Beyond the Screen: Part Two
A while back, we introduced the first in a series called “Beyond the Screen” based on a recent presentation at Museums and the Web in Baltimore. This week we’re pleased to introduce part two.
How do we address different audiences and different preferences?
The standard solution to this problem of how we address different audiences and preferences has routinely been what visionary designers, Ray & Charles Eames referred to as creating “the best for the most for the least” – in other words, find the information that appeals to the largest potential audience. In a recent observational study at the Field Museum in Chicago, the team found that the majority of users interacting with their interactive Sue the T. Rex puzzle had a dwell time of 2-3 minutes, yet others spent up to 12 minutes carefully reading each piece of text, watching all of the videos, and carefully examining each bone (Marie Georg – Field Museum, 2013).

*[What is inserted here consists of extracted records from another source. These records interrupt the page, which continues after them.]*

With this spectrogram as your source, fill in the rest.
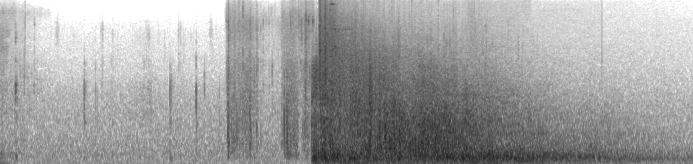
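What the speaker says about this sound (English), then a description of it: "That was a perfect nade." In the shooter game Escape From Tarkov, a few faint footsteps and taps precede a sudden loud grenade blast whose rumbling roar lingers and slowly fades over several seconds.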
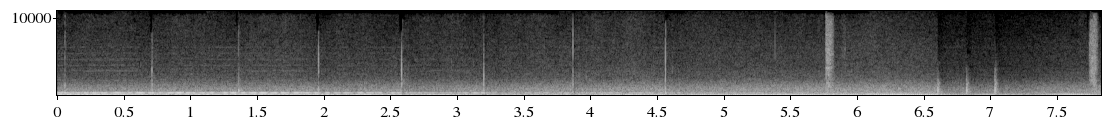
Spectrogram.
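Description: A car engine idling, with footsteps on paving stones at a walking pace, about one every half second.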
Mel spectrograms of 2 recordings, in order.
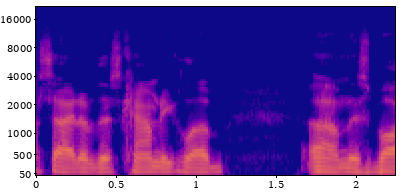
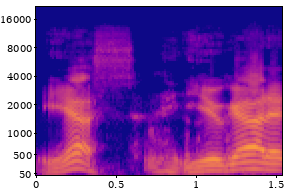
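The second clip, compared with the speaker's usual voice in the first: very slow, loud, drawn-out drawl; 3 semitones higher, 6 dB louder than usual. Retelling testing stage microphones while doing Brody's voice. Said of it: "I'm doing Brody's voice".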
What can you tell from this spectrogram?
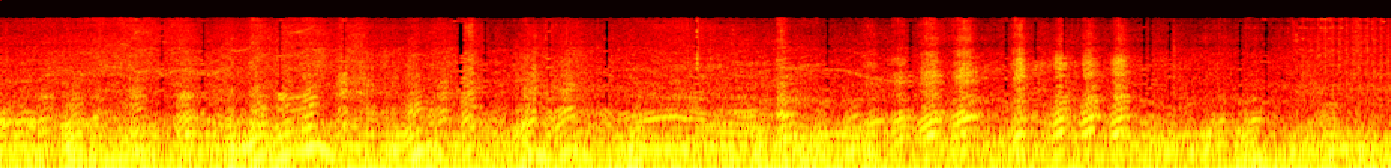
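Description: Several motorcycle engines revving and pulling away one after another, their rising and falling pitches overlapping. A run of short sharp crackles comes between about six and seven and a half seconds in.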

There is certainly no single visitor type but rather several modes of motivation for people visiting and behaving in a museum. John Falk describes five visitor motivation types: the explorer, the experience seeker, the recharger, the professional/hobbyist, and the facilitator. (Falk, 2009). Andrew Pekarik and Barbara Mogel have conducted their own visitor studies and developed their own visitor types identified by the IPOP acronym (Pekarik, 2010):
- The “Idea” person likes to understand how the ‘big picture’ works
- The “People” person is attracted to personal and emotional connections.
- The “Object” person is attracted by the aesthetics of the object, and
- The “Physical” person seeks physical and sensory experiences.
A stereotypical example would be that while a teen might be looking for less text in an exhibit, an older adult might want to be able to delve deeply into a topic. Delivering a single middle-ground compromise solution unfortunately means that neither visitor will be satisfied. The same goes for television: “Prime Time” literally refers to the time when the majority of a viewing audience is typically available. Fortunately, in the same way that video-on-demand has changed the landscape of television for the better, responsive approaches now give museums the potential to provide audiences what they want, when they want it, and how they want it. Let’s break this down a bit more to better understand what we mean:
“What they want” refers to individually curating offerings based on specific preferences, tendencies, skills, or interests. “When they want it” alludes to allowing visitors to experience something on their own time. This could mean dwell time (how long they spend at a specific piece) or what time of day they want to interact with something. “How they want it” focuses on the specific format they prefer receiving new information. One example might be viewing images as opposed to text, another might be viewing it via a tablet as opposed to a projection.
These three areas make up what we call the responsive triangle. While all three probably resonate with your past internal discussions, you might be most familiar with “How they want it”, which is more commonly referred to as “responsive design.” This is where we’ll begin.
Stay tuned for part three in the series. Click Here to view the accompanying slides